Tyndale House Publishers
Comic book fans will flip over God on the Streets of Gotham by Paul Asay. Combining the seemingly wildly opposing elements of God and Batman, the author writes an interesting and insightful book where he compares the Caped Crusader to the average Christian. Paul Asay is the associate editor at Plugged In, a ministry that reaches millions of people with movie reviews that compare cultural trends and spiritual issues. With many published works, and a longtime love for the Dark Knight, Paul Asay is knowledgeable, engaging, and even witty.
Consistently referencing Christopher Nolan's “Batman Begins” and “The Dark Knight,” this book piques reader interest without getting overly deep theologically. The book’s format is a continuous comparison of the arc in the life of Bruce Wayne as Batman to the arc in Paul Asay’s own life as a sinner who becomes a Christian who continually seeks to improve his life and the lives of those around him. The information is presented as testimonies, excerpts from sermons, quotations from notable authorities, and personal narratives from Asay’s life. The book has an easy flow that keeps the reader interested, although this can in no way be considered profound theology or philosophy. However, fans of superhero movies and comics will enjoy the clever comparisons and references. Geared to younger readers, this book is more than a fanzine but not truly a textbook. – Kristin Gaffney, www.ChristianBookPreviews.com

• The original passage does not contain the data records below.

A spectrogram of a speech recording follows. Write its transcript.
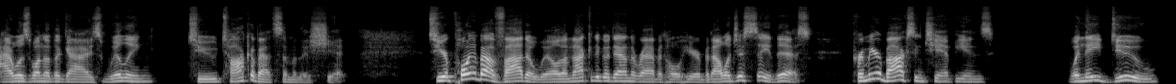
I was one of the guys willing to talk about some of this shit. To your point about VADA, Will, I'm not going to go down the rabbit hole here, but I will just say this Premier Boxing Champions, when they do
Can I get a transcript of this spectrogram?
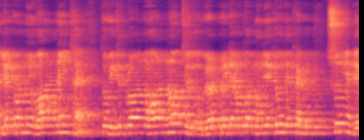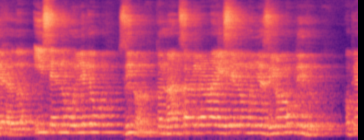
ઇલેક્ટ્રોનનું વહન નહીં થાય. તો વિદ્યુત પ્રવાહનું વહન ન થયું તો વોલ્ટમીટર ઉપર મૂલ્ય કેવું દેખાયું? શૂન્ય દેખાયું. તો E સેલનું મૂલ્ય કેવું? 0 તો નન સમીકરણમાં E સેલનું મૂલ્ય 0 મૂકી દીધું. ઓકે?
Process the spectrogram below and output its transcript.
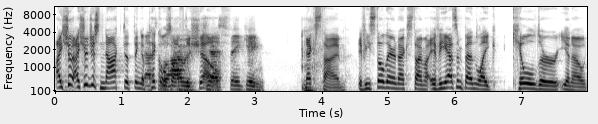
I should I should just knocked a thing of pickles off the shelf. Just thinking. next time if he's still there next time if he hasn't been like killed or you know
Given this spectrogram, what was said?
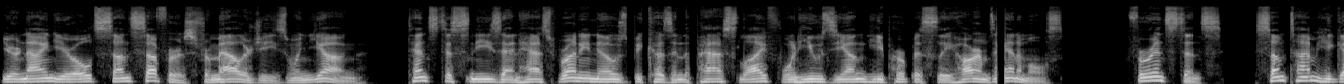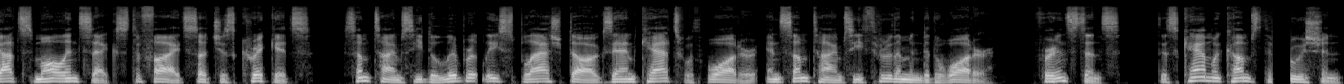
Your nine-year-old son suffers from allergies when young, tends to sneeze and has runny nose because in the past life when he was young he purposely harms animals. For instance, Sometime he got small insects to fight such as crickets. Sometimes he deliberately splashed dogs and cats with water and sometimes he threw them into the water. For instance, this karma comes to fruition.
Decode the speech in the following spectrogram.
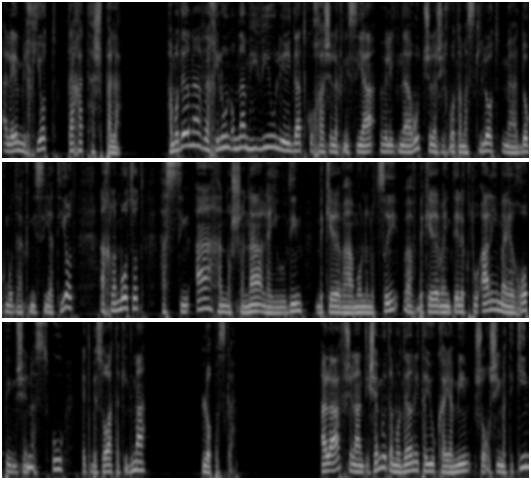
עליהם לחיות תחת השפלה. המודרנה והחילון אמנם הביאו לירידת כוחה של הכנסייה ולהתנערות של השכבות המשכילות מהדוגמות הכנסייתיות, אך למרות זאת, השנאה הנושנה ליהודים בקרב ההמון הנוצרי ואף בקרב האינטלקטואלים האירופים שנשאו את בשורת הקדמה, לא פסקה. על אף שלאנטישמיות המודרנית היו קיימים שורשים עתיקים,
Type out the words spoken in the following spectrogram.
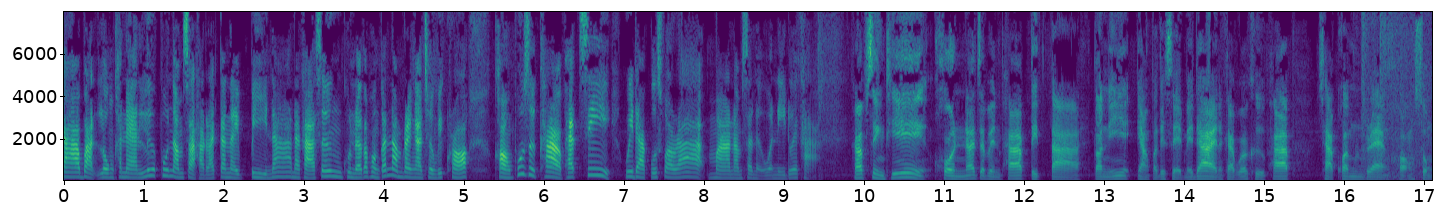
กาบัตรลงคะแนนเลือกผู้นำสหรัฐกันในปีหน้านะคะ ซึ่งคุณรัตพงศ์ก็นำรายงานเชิงวิเคราะห์ของผู้สื่อข่าวแพทซี่วิดากุสวารามานำเสนอวันนี้ด้วยค่ะ ครับสิ่งที่คนน่าจะเป็นภาพติดตาตอนนี้อย่างปฏิเสธไม่ได้นะครับ ก็คือภาพฉากความรุนแรงของสง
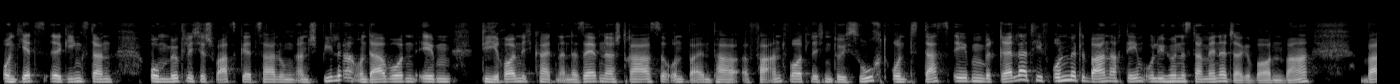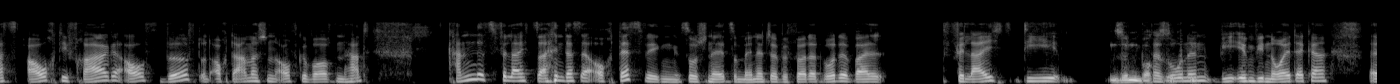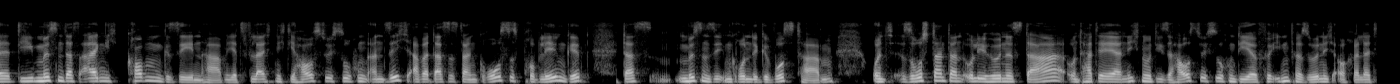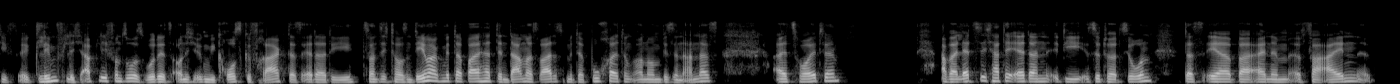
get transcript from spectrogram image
Und jetzt äh, ging es dann um mögliche Schwarzgeldzahlungen an Spieler. Und da wurden eben die Räumlichkeiten an der Selbener Straße und bei ein paar Verantwortlichen durchsucht. Und das eben relativ unmittelbar, nachdem Uli Hoeneß da Manager geworden war, was auch die Frage aufwirft und auch damals schon aufgeworfen hat, kann es vielleicht sein, dass er auch deswegen so schnell zum Manager befördert wurde, weil vielleicht die Personen, wie eben wie Neudecker, äh, die müssen das eigentlich kommen gesehen haben. Jetzt vielleicht nicht die Hausdurchsuchung an sich, aber dass es da ein großes Problem gibt, das müssen sie im Grunde gewusst haben. Und so stand dann Uli Hoeneß da und hatte ja nicht nur diese Hausdurchsuchung, die er für ihn persönlich auch relativ äh, glimpflich ablief und so. Es wurde jetzt auch nicht irgendwie groß gefragt, dass er da die 20.000 D-Mark mit dabei hat, denn damals war das mit der Buchhaltung auch noch ein bisschen anders als heute. Aber letztlich hatte er dann die Situation, dass er bei einem Verein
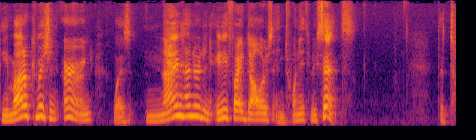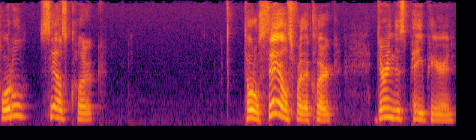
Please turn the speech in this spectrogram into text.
the amount of commission earned was $985.23. The total sales clerk, total sales for the clerk during this pay period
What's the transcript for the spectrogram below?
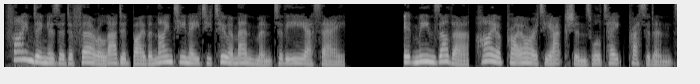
finding is a deferral added by the 1982 amendment to the ESA. It means other, higher priority actions will take precedence.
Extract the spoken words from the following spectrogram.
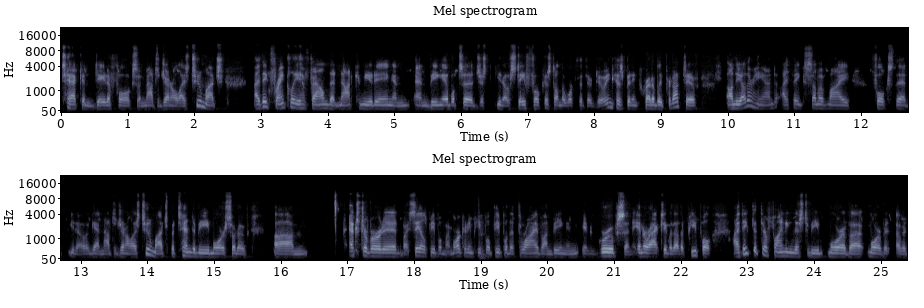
tech and data folks, and not to generalize too much, I think frankly have found that not commuting and and being able to just you know stay focused on the work that they're doing has been incredibly productive. On the other hand, I think some of my folks that you know again not to generalize too much, but tend to be more sort of um, extroverted, my salespeople, my marketing mm. people, people that thrive on being in, in groups and interacting with other people. I think that they're finding this to be more of a more of a, of a,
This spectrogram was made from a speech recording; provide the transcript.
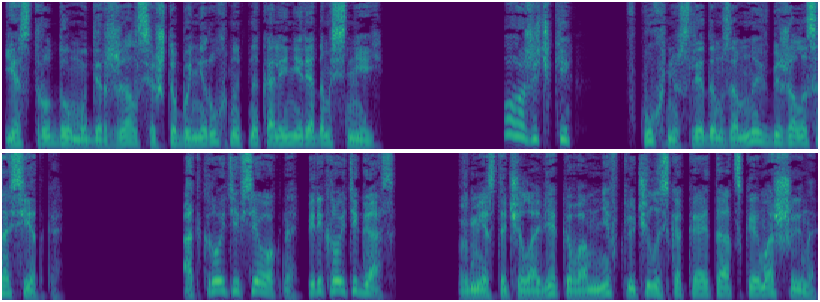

What do God and the Caped Crusader have in common? While Batman is a secular superhero patrolling the fictional streets of Gotham City, the Caped Crusader is one whose story creates multiple opportunities for believers to talk about the redemptive spiritual truths of Christianity. While the book touches on Batman’s many incarnations over the last 70 years in print, on television, and at the local Cineplex for the enjoyment of Batman fans everywhere, it primarily focuses on Christopher Nolan’s two wildly popular and critically acclaimed movies—movies that not only introduced a new generation to a darker Batman, but are also loaded with spiritual meaning and redemptive metaphors.